(Stored data)
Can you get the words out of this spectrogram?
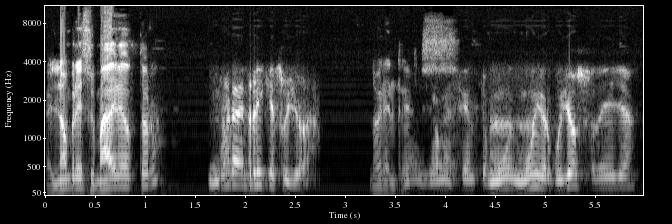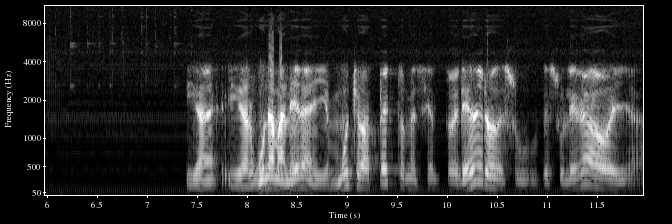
¿El nombre de su madre, doctor? No era Enrique Suyoa. No era Enrique. Yo me siento muy, muy orgulloso de ella y, de alguna manera y en muchos aspectos me siento heredero de su, de su legado. Ella,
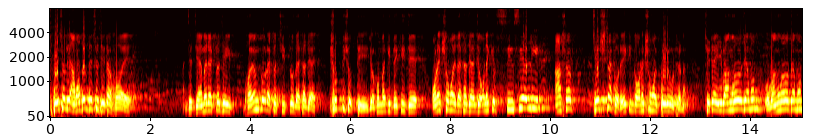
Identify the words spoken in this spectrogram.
স্পেশালি আমাদের দেশে যেটা হয় যে জ্যামের একটা যে ভয়ঙ্কর একটা চিত্র দেখা যায়, সত্যি সত্যি, যখন নাকি দেখি যে অনেক সময় দেখা যায় যে অনেকে সিনসিয়ারলি আসার চেষ্টা করে, কিন্তু অনেক সময় পেরে ওঠে না। সেটা এই বাংলাও যেমন, ও বাংলাও তেমন,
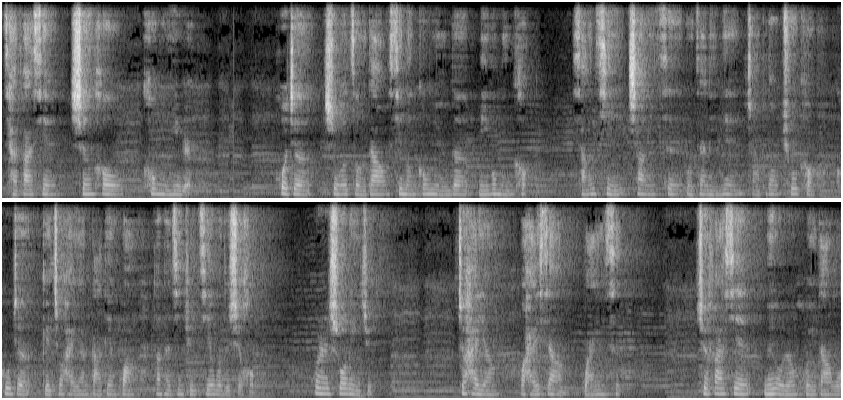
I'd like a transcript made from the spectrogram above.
才发现身后空无一人。或者是我走到西门公园的迷宫门口，想起上一次我在里面找不到出口，哭着给周海洋打电话，让他进去接我的时候，忽然说了一句：“周海洋，我还想玩一次。”却发现没有人回答我，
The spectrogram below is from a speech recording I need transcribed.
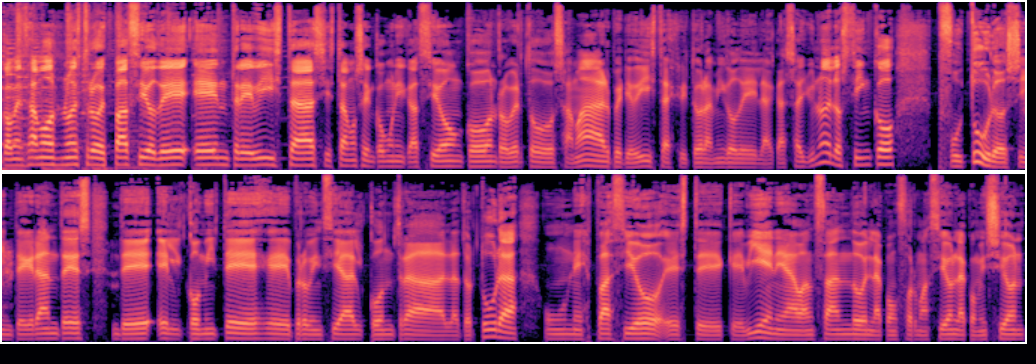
Comenzamos nuestro espacio de entrevistas y estamos en comunicación con Roberto Samar, periodista, escritor, amigo de la casa y uno de los cinco futuros integrantes del Comité eh, Provincial contra la Tortura, un espacio este, que viene avanzando en la conformación, la comisión,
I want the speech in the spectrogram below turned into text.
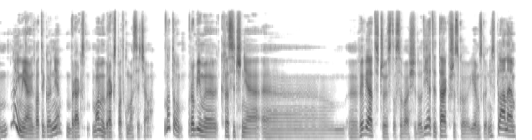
No i miałem dwa tygodnie, brak, mamy brak spadku masy ciała. No to robimy klasycznie wywiad, czy stosowałaś się do diety, tak, wszystko jem zgodnie z planem,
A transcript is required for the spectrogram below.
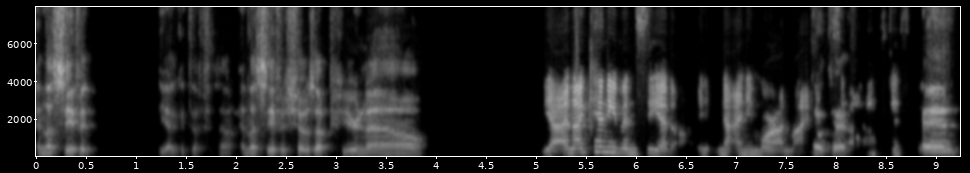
And let's see if it. Yeah, get the. And let's see if it shows up here now. Yeah, and I can't even see it uh, anymore on mine. Okay. so And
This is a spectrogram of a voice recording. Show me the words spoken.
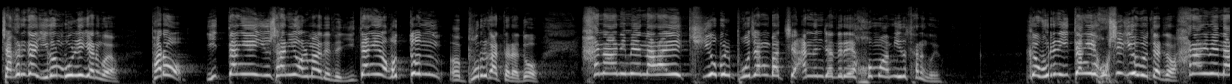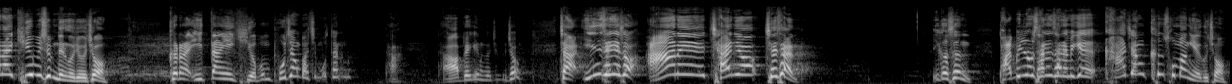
자, 그러니까 이건 뭘 얘기하는 거예요? 바로 이 땅의 유산이 얼마나 되든 이 땅에 어떤 어, 부를 갖더라도 하나님의 나라의 기업을 보장받지 않는 자들의 허무함이 이렇다는 거예요. 그러니까 우리는 이 땅에 혹시 기업이 없더라도 하나님의 나라의 기업이 있으면 되는 거죠, 그렇죠? 그러나 이 땅의 기업은 보장받지 못하는 거예요. 다, 다 베기는 거죠, 그렇죠? 자, 인생에서 아내, 자녀, 재산 이것은 바빌론 사는 사람에게 가장 큰 소망이에요, 그렇죠?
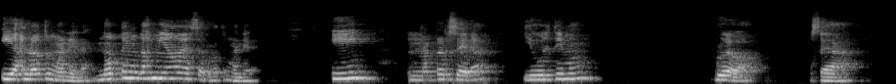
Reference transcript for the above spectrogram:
y hazlo a tu manera. No tengas miedo de hacerlo a tu manera. Y una tercera y última, prueba. O sea,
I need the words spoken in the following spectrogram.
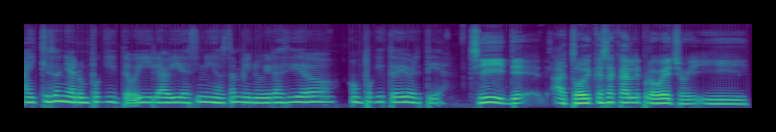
hay que soñar un poquito y la vida sin hijos también hubiera sido un poquito divertida. Sí, de- a todo hay que sacarle provecho y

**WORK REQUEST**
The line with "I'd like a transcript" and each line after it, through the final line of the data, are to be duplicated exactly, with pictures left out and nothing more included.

**WRITTEN SOLUTION**
I'd like a transcript made from the spectrogram above.
才发现身后空无一人。或者是我走到西门公园的迷宫门口，想起上一次我在里面找不到出口，哭着给周海洋打电话，让他进去接我的时候，忽然说了一句：“周海洋，我还想玩一次。”却发现没有人回答我，
The spectrogram below is from a speech recording I need transcribed.
Comenzamos nuestro espacio de entrevistas y estamos en comunicación con Roberto Samar, periodista, escritor, amigo de la casa y uno de los cinco futuros integrantes del Comité eh, Provincial contra la Tortura, un espacio este, que viene avanzando en la conformación, la comisión,
I want the speech in the spectrogram below turned into text.
No i miałem dwa tygodnie, brak, mamy brak spadku masy ciała. No to robimy klasycznie wywiad, czy stosowałaś się do diety, tak, wszystko jem zgodnie z planem,
A transcript is required for the spectrogram below.
And let's see if it. Yeah, get the. And let's see if it shows up here now. Yeah, and I can't even see it uh, anymore on mine. Okay. so And
This is a spectrogram of a voice recording. Show me the words spoken.
자, 그러니까 이건 뭘 얘기하는 거예요? 바로 이 땅의 유산이 얼마나 되든 이 땅에 어떤 어, 부를 갖더라도 하나님의 나라의 기업을 보장받지 않는 자들의 허무함이 이렇다는 거예요. 그러니까 우리는 이 땅에 혹시 기업이 없더라도 하나님의 나라의 기업이 있으면 되는 거죠, 그렇죠? 그러나 이 땅의 기업은 보장받지 못하는 거예요. 다, 다 베기는 거죠, 그렇죠? 자, 인생에서 아내, 자녀, 재산 이것은 바빌론 사는 사람에게 가장 큰 소망이에요, 그렇죠?
Reference transcript for the above spectrogram:
y hazlo a tu manera. No tengas miedo de hacerlo a tu manera. Y una tercera y última, prueba. O sea,
I need the words spoken in the following spectrogram.
hay que soñar un poquito y la vida sin hijos también hubiera sido un poquito divertida. Sí, de- a todo hay que sacarle provecho y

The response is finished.